Given that the Tudors descend from the Welsh "Sir Tudur" (his sons being "ap Tudur", 'ap' in P-Celtic being equivalent to 'Mac'/'Mc' in Q-Celtic, and from thence trailled the dynasty that eventually became Henry (VII) Tudor and the rest of them), the South-Walian accent renders both vowels as /i/ (or maybe /i:/ for the first), or in North Wales /y/ (like the Germanic ü?), not likw the Welsh 'w' ("bws" is the public transport vehicle). The Tudurs of Penmynydd are Northern (Anglesean) but with Ceredigion lands too (mid-Southern, and nobody can really agree whether Aberystwyth is North or South, equally difficult to get to from everywhere else!) so you can take your choice on that one! 17:43, 28 January 2020 (UTC)


Missing the point(e) ?

Is it just me or is the explanation missing the point that the "Reaction Maps" are the same level of pun as the original play on "Tudor" and "two door", i.e. having different words that are pronounced similarily? Elektrizikekswerk (talk) 15:44, 29 January 2020 (UTC)

I do not get that one (likely due to my bad accent, and limited vocabulary) - what is reaction maps supposed to sound like? --Lupo (talk) 06:58, 30 January 2020 (UTC)
No, I didn't mean that literally for "Reaction maps" but for what the maps are showing. :) Especially "Saari" -> "Sorry" seems to be a veeery far fetch to me. Elektrizikekswerk (talk) 09:35, 30 January 2020 (UTC)
That´s an (the?) elementary property of a *pun*, isn´t it? Because in space, no one can hear you groan. -- 21:27, 30 January 2020 (UTC)
Saari is impossible to get to sorry if you speak any amount of Finnish. "Truly island to lose a friendship this way" 13:36, 10 December 2021 (UTC)

I like map humor.

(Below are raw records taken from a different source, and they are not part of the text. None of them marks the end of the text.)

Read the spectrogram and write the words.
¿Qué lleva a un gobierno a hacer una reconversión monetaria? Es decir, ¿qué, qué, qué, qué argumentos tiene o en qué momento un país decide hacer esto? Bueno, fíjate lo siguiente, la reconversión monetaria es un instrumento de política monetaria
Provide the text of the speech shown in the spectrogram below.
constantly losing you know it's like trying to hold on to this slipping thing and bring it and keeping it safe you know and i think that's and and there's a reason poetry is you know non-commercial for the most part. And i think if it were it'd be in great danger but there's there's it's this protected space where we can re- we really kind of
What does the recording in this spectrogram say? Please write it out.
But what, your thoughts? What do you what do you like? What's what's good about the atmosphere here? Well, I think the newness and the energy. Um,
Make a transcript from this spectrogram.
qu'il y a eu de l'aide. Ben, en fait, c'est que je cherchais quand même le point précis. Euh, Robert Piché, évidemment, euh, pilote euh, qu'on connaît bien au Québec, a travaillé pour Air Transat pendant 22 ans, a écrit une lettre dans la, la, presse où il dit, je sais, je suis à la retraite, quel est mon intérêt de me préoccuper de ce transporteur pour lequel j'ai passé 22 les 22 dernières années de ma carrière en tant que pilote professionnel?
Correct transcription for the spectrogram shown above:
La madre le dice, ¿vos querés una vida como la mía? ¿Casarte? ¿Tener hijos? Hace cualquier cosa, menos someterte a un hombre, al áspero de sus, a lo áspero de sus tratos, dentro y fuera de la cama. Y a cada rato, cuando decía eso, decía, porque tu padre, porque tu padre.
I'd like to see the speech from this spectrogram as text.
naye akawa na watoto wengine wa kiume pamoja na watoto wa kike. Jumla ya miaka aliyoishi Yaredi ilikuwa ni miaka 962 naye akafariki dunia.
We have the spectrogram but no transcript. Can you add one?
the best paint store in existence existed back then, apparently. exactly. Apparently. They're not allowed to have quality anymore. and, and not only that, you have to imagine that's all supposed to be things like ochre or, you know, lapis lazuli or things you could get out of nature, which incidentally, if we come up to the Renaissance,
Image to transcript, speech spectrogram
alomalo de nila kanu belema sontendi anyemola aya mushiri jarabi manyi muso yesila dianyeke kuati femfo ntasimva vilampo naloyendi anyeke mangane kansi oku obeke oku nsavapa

To Randall I say: Utah Man(itoba)-- 12:07, 31 January 2020 (UTC) Thanks all because I missed the point so much (but I'm French originally, and my accent is surely one of the most French you can think of) 14:49, 5 February 2020 (UTC)

I'm pretty sure that last one is left oriented, i.e. a received reply, but I don't wanna edit it when I can barely do this comment right 02:55, 18 September 2020 (UTC)